[Head of School Message] Viral Trends and Fake News

In many ways, I don’t think that parenting has ever been so hard, as technology continues to add complexity to our lives.  While technology has made our lives so much easier in some respects, it has definitely made parenting harder.

In previous generations, parents did not have to contend with the challenges of social media, viral trends and fake news. Each week there seems to be a new viral trend on social media, with some of these being entertaining, others encouraging unsafe behaviours and some even being frightening. The power of social media is incredible and it can severely impact our daily lives. The other phenomenon which seems to dominate our lives is that of the rise of fake news. Fake news can be false or inaccurate information, photos or videos purposefully created to confuse or misinform. It can also be genuine information which has been manipulated to deceive. It is important that we learn how to distinguish between real and fabricated news. I am often amazed by what intelligent adults choose to believe, without question.

Parents often struggle with how to deal with their children’s use of social media, in particular viral trends and fake news. Here are some suggestions for assisting your children to navigate the world of social media:

  1. Be present when your children are using technology and know what they are accessing. Try to play the games they play or watch the YouTube clips they are viewing. Ensure that technology is used in a family space in the home and not in bedrooms.
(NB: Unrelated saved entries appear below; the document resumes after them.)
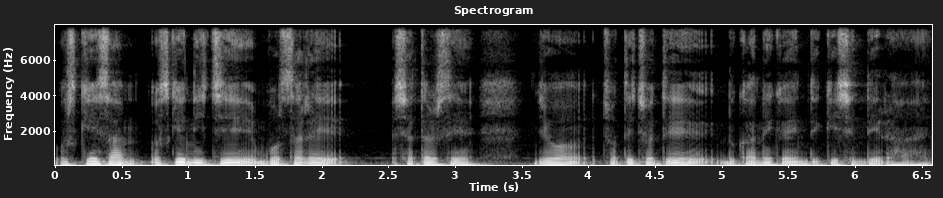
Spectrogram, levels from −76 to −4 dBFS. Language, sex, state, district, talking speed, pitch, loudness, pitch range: Hindi, male, Arunachal Pradesh, Papum Pare, 155 wpm, 125 Hz, -16 LUFS, 120-135 Hz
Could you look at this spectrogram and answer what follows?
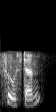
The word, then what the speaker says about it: Fustin: And Gino Goss and Gary Fustin, rhymes with Houston, will be on the show, this show, Hybrid Jazz from Trish Hennessy, next Tuesday.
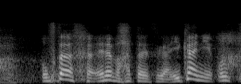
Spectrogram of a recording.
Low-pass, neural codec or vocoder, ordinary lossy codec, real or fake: 7.2 kHz; codec, 24 kHz, 0.5 kbps, DualCodec; none; fake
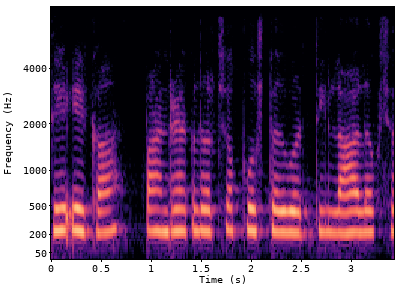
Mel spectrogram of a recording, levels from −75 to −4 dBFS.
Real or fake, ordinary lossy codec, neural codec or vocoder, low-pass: fake; Opus, 32 kbps; codec, 16 kHz, 2 kbps, X-Codec, HuBERT features, trained on LibriSpeech; 7.2 kHz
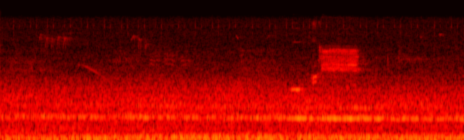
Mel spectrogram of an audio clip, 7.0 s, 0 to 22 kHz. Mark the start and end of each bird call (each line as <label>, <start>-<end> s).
Black-capped Chickadee (Poecile atricapillus), 0.3-2.8 s
Northern Cardinal (Cardinalis cardinalis), 1.0-1.5 s
Red-winged Blackbird (Agelaius phoeniceus), 4.1-5.6 s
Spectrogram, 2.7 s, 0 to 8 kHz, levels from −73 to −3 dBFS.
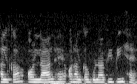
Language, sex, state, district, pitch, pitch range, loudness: Hindi, female, Jharkhand, Jamtara, 235 Hz, 225-245 Hz, -15 LUFS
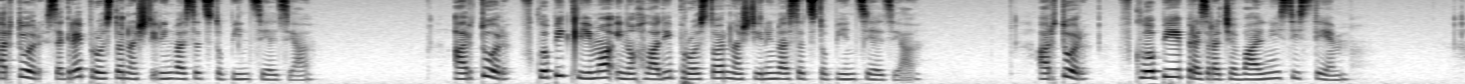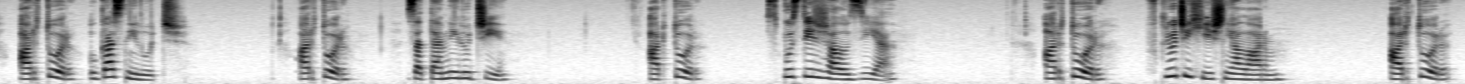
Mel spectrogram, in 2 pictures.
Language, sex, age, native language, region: Slovenian, female, 18-29, Slovenian, Drava region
Have designated technology time in your home.
  2. Regularly check your children’s devices and tell them that you have a right to do this until they are 18 and whilst you are paying their bills (this may be well after 18!). Parents need to take responsibility for their children’s technology use.
  3. Set up appropriate device settings and parental controls.
  4. Be proactive and have discussions about viral trends and fake news. Share examples of these with your children and promote informed analysis and discussion. Teach your children to check the validity of a source and how to determine if something is real or fake. Teach your children to question things and to not believe everything they see or hear.
  5. Encourage family discussions about not bowing to peer pressure.
  6. If your child is frightened by something on social media, then “do your homework” and check whether it is real or not and then discuss this with your child.
  7. As parents, if you come across something alarming, make sure that you have all the facts and verify that something is real before posting or forwarding to others. Fake or inaccurate news and certain viral trends rely on the naivety of its audience which can cause much upset for others.

A great website and resource to refer to is National Online Safety. I recommend visiting this particular page which contains excellent, up-to-date information and suggestions regarding online safety and the use of social media.

Mark Hemphill | Head of School